(Beginning of Information)

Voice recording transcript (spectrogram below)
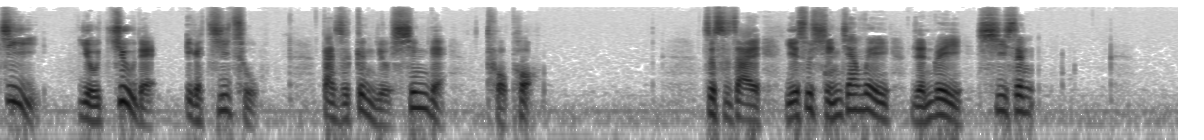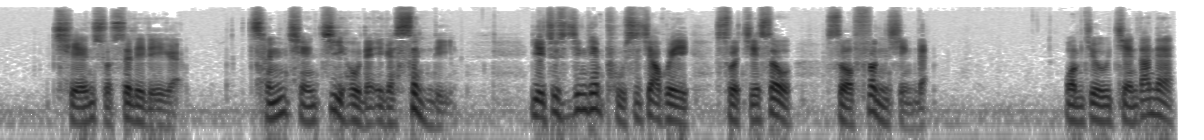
既有旧的一个基础，但是更有新的突破。这是在耶稣行将为人类牺牲前所设立的一个承前继后的一个胜利，也就是今天普世教会所接受、所奉行的。我们就简单的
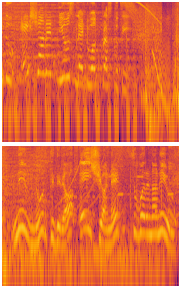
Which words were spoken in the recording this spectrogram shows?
ಇದು ಏಷ್ಯಾನೆಟ್ ನ್ಯೂಸ್ ನೆಟ್ವರ್ಕ್ ಪ್ರಸ್ತುತಿ. ನೀವು ನೋಡ್ತಿದ್ದೀರಾ ಏಷ್ಯಾ ನೆಟ್ ಸುವರ್ಣ ನ್ಯೂಸ್.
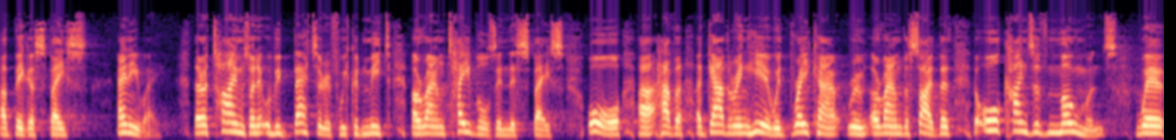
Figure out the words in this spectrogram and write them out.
a bigger space anyway. There are times when it would be better if we could meet around tables in this space or uh, have a, a, gathering here with breakout room around the side. There's all kinds of moments where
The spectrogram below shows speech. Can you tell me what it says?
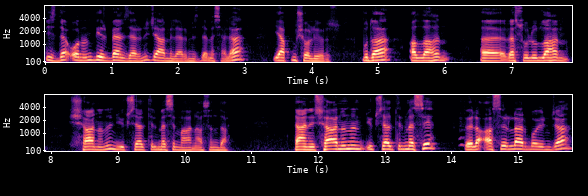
biz de onun bir benzerini camilerimizde mesela yapmış oluyoruz. Bu da Allah'ın, e, Resulullah'ın şanının yükseltilmesi manasında. Yani şanının yükseltilmesi böyle asırlar boyunca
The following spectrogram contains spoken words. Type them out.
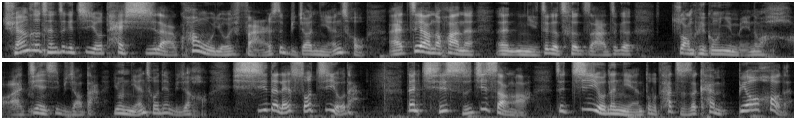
全合成这个机油太稀了，矿物油反而是比较粘稠。哎，这样的话呢，呃，你这个车子啊，这个装配工艺没那么好啊，间隙比较大，用粘稠点比较好，稀的来烧机油的。但其实际上啊，这机油的粘度它只是看标号的，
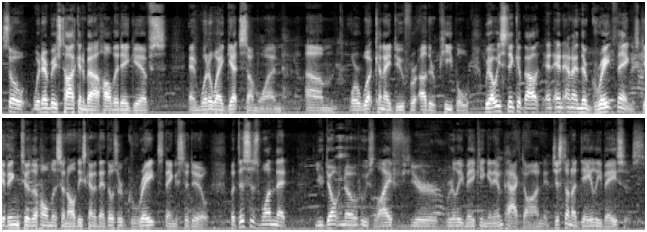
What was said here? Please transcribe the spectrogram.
So, when everybody's talking about holiday gifts and what do I get someone, um, or what can I do for other people, we always think about, and, and, and they're great things, giving to the homeless and all these kind of things. Those are great things to do. But this is one that you don't know whose life you're really making an impact on, just on a daily basis.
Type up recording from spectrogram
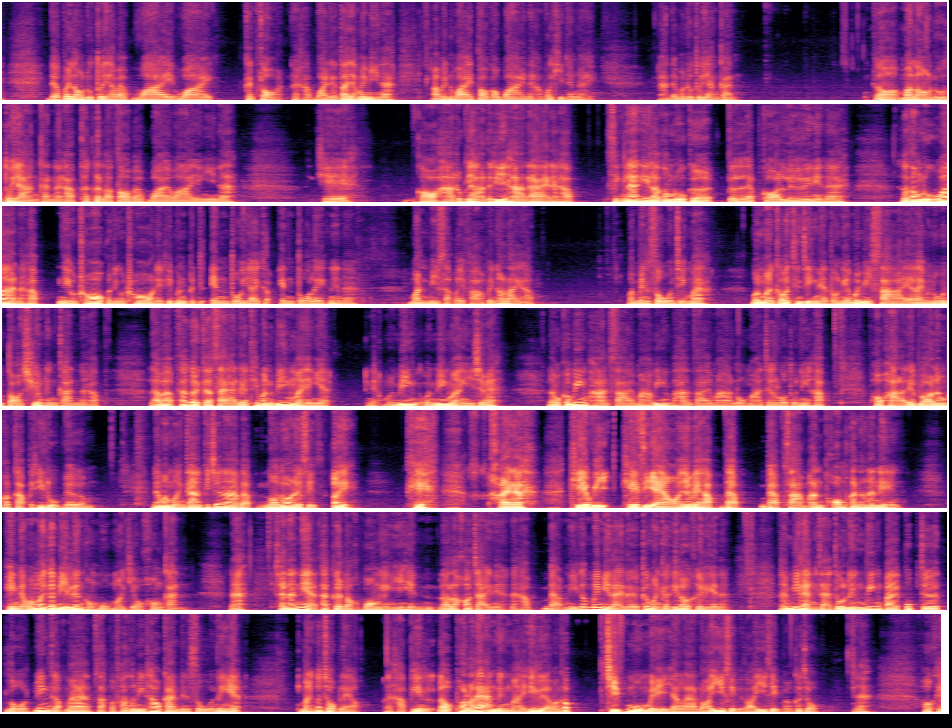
เดี๋ยวไปลองดูตัวอย่างแบบ y y กันก่อนนะครับ y เดลต้ายังไม่มีนะ เอาเป็น y ต่อกับ y นะครับว่าคิดยังไง อะเดี๋ยวมาดูตัวอย่างกัน ก็มาลองดูตัวอย่างกันนะครับ ถ้าเกิดเราต่อแบบ y y อย่างนี้นะ โอเค ก็หาทุกอย่างที่หาได้นะครับ สิ่งแรกที่เราต้องรู้เกิดแลบก่อนเลยเนี่ยนะ ก็ต้องรู้ว่านะครับนิวทรัลกับนิวทรัลเนี่ยที่มันเป็น n ตัวใหญ่กับ n ตัวเล็กเนี่ยนะ มันมีศักไฟฟ้าเป็นเท่าไหร่ครับ มันเป็นศูนย์จริงไหมมันเหมือนกับว่าจริงๆเนี่ยตรงนี้มันมีสายอะไรไม่รู้มันต่อเชื่อมถึงกันนะครับ แล้วแบบถ้าเกิดกระแสเนี่ยที่มันวิ่งมาอย่างเงี้ย เนี่ยมันวิ่งมันวิ่งมาอย่างงี้ใช่ไหม แล้วมันก็วิ่งผ่านสายมาวิ่งผ่านสายมาลงมาเจอโหลดตัวนี้ครับ พอผ่านเรียบร้อยแล้วมันก็กลับไปที่ลูปเดิมเนี่ยมันเหมือนการพิจารณาแบบ nodal analysis เอ้ยเคใครนะ KV KCL ใช่ไหมครับ แบบแบบ 3 อันพร้อมกันเท่านั้นเอง เพียงแต่ว่ามันก็มีเรื่องของมุมมาเกี่ยวข้องกันนะ ฉะนั้นเนี่ยถ้าเกิดเรามองอย่างนี้เห็นแล้วเราเข้าใจเนี่ยนะครับแบบนี้ก็ไม่มีอะไรเลยก็เหมือนกับที่เราเคยเรียนอะนะมีแหล่งจ่ายตัวหนึ่งวิ่งไปปุ๊บเจอโหลดวิ่งกลับมาสักไฟฟ้าตัวนี้เท่ากันเป็นศูนย์อย่างเงี้ยมันก็จบแล้วนะครับเพียงแล้วพอเราได้อันนึงมาที่เหลือมันก็ ชิฟมุมไปดิอย่างละร้อยยี่สิบร้อยยี่สิบมันก็จบนะโอเค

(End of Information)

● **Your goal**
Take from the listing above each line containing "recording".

● **Task solution**
Voice recording transcript (spectrogram below)
Which words were spoken in the recording this spectrogram shows?
Type up recording from spectrogram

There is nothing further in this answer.